Up from Slavery: An Autobiography HTML version

Raising Money
When we opened our boarding department, we provided rooms in the attic of Porter Hall,
our first building, for a number of girls. But the number of students, of both sexes,
continued to increase. We could find rooms outside the school grounds for many of the
young men, but the girls we did not care to expose in this way. Very soon the problem of
providing more rooms for the girls, as well as a larger boarding department for all the
students, grew serious. As a result, we finally decided to undertake the construction of a
still larger building--a building that would contain rooms for the girls and boarding
accommodations for all.
After having had a preliminary sketch of the needed building made, we found that it
would cost about ten thousand dollars. We had no money whatever with which to begin;
still we decided to give the needed building a name. We knew we could name it, even
though we were in doubt about our ability to secure the means for its construction. We
decided to call the proposed building Alabama Hall, in honour of the state in which we
were labouring. Again Miss Davidson began making efforts to enlist the interest and help
of the coloured and white people in and near Tuskegee. They responded willingly, in
proportion to their means. The students, as in the case of our first building, Porter Hall,
began digging out the dirt in order to allow the laying of the foundations.
When we seemed at the end of our resources, so far as securing money was concerned,
something occurred which showed the greatness of General Armstrong--something which
proved how far he was above the ordinary individual. When we were in the midst of great
anxiety as to where and how we were to get funds for the new building, I received a
telegram from General Armstrong asking me if I could spend a month travelling with him
through the North, and asking me, if I could do so, to come to Hampton at once. Of
course I accepted General Armstrong's invitation, and went to Hampton immediately. On
arriving there I found that the General had decided to take a quartette of singers through
the North, and hold meetings for a month in important cities, at which meetings he and I
were to speak. Imagine my surprise when the General told me, further, that these
meetings were to be held, not in the interests of Hampton, but in the interests of
Tuskegee, and that the Hampton Institute was to be responsible for all the expenses.
Although he never told me so in so many words, I found that General Armstrong took
this method of introducing me to the people of the North, as well as for the sake of

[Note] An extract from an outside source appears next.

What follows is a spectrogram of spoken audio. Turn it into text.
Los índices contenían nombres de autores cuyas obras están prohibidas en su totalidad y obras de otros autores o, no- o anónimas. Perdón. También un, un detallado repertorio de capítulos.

securing some immediate funds to be used in the erection of Alabama Hall. A weak and
narrow man would have reasoned that all the money which came to Tuskegee in this way

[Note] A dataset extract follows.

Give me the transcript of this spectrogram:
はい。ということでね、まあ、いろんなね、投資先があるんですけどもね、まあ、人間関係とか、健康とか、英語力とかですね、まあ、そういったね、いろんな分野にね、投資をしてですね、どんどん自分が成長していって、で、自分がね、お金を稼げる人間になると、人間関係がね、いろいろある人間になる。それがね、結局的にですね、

would be just so much taken from the Hampton Institute; but none of these selfish or
short-sighted feelings ever entered the breast of General Armstrong. He was too big to be
little, too good to be mean. He knew that the people in the North who gave money gave it
for the purpose of helping the whole cause of Negro civilization, and not merely for the
advancement of any one school. The General knew, too, that the way to strengthen
Hampton was to make it a centre of unselfish power in the working out of the whole
Southern problem.